**REQUIRED ACTION:**
Repeat the listing below word for word, minus the pictures.

**DATASET CONTENT:**
__________________________________________________
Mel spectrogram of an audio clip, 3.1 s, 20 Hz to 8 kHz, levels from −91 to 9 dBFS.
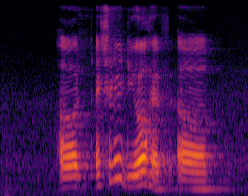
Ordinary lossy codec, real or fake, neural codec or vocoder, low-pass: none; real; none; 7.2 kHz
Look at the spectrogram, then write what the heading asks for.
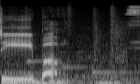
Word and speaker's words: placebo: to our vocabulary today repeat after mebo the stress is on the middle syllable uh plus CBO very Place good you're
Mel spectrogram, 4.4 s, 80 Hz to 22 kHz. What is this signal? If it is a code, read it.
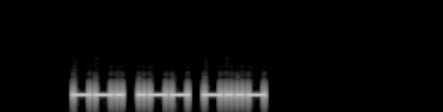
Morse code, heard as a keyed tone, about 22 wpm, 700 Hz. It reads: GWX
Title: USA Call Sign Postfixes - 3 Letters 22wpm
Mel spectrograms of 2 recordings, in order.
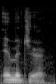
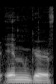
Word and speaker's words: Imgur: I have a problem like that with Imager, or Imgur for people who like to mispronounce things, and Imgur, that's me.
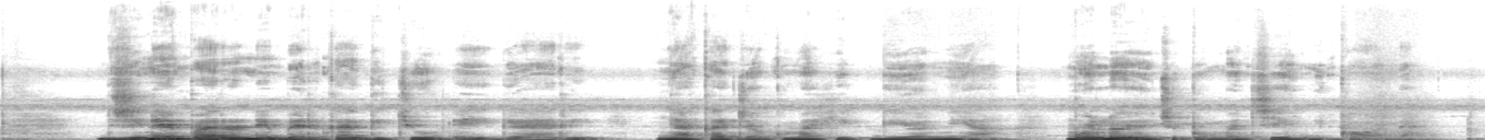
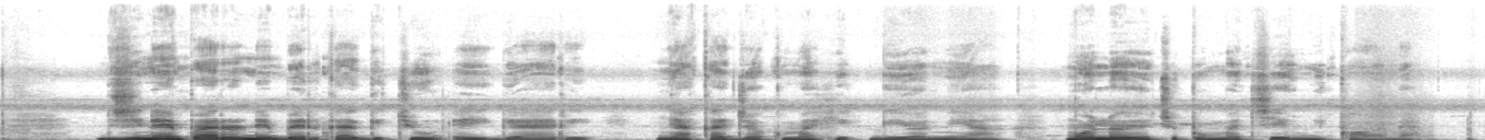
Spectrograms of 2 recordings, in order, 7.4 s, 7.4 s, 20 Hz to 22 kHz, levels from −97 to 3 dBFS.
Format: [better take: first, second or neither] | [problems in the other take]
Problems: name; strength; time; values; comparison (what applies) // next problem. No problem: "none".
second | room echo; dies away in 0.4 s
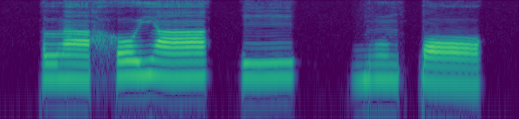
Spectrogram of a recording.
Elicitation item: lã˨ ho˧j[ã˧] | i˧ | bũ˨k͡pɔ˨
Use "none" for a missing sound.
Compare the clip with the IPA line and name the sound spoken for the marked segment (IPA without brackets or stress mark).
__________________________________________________
**EXPECTED ANSWER:**
Mel spectrogram of an audio clip, 3.1 s, 20 Hz to 8 kHz, levels from −91 to 9 dBFS.
Ordinary lossy codec, real or fake, neural codec or vocoder, low-pass: none; real; none; 7.2 kHz
Look at the spectrogram, then write what the heading asks for.
Word and speaker's words: placebo: to our vocabulary today repeat after mebo the stress is on the middle syllable uh plus CBO very Place good you're
Mel spectrogram, 4.4 s, 80 Hz to 22 kHz. What is this signal? If it is a code, read it.
Morse code, heard as a keyed tone, about 22 wpm, 700 Hz. It reads: GWX
Title: USA Call Sign Postfixes - 3 Letters 22wpm
Mel spectrograms of 2 recordings, in order.
Word and speaker's words: Imgur: I have a problem like that with Imager, or Imgur for people who like to mispronounce things, and Imgur, that's me.
Spectrograms of 2 recordings, in order, 7.4 s, 7.4 s, 20 Hz to 22 kHz, levels from −97 to 3 dBFS.
Format: [better take: first, second or neither] | [problems in the other take]
Problems: name; strength; time; values; comparison (what applies) // next problem. No problem: "none".
second | room echo; dies away in 0.4 s
Spectrogram of a recording.
Elicitation item: lã˨ ho˧j[ã˧] | i˧ | bũ˨k͡pɔ˨
Use "none" for a missing sound.
Compare the clip with the IPA line and name the sound spoken for the marked segment (IPA without brackets or stress mark).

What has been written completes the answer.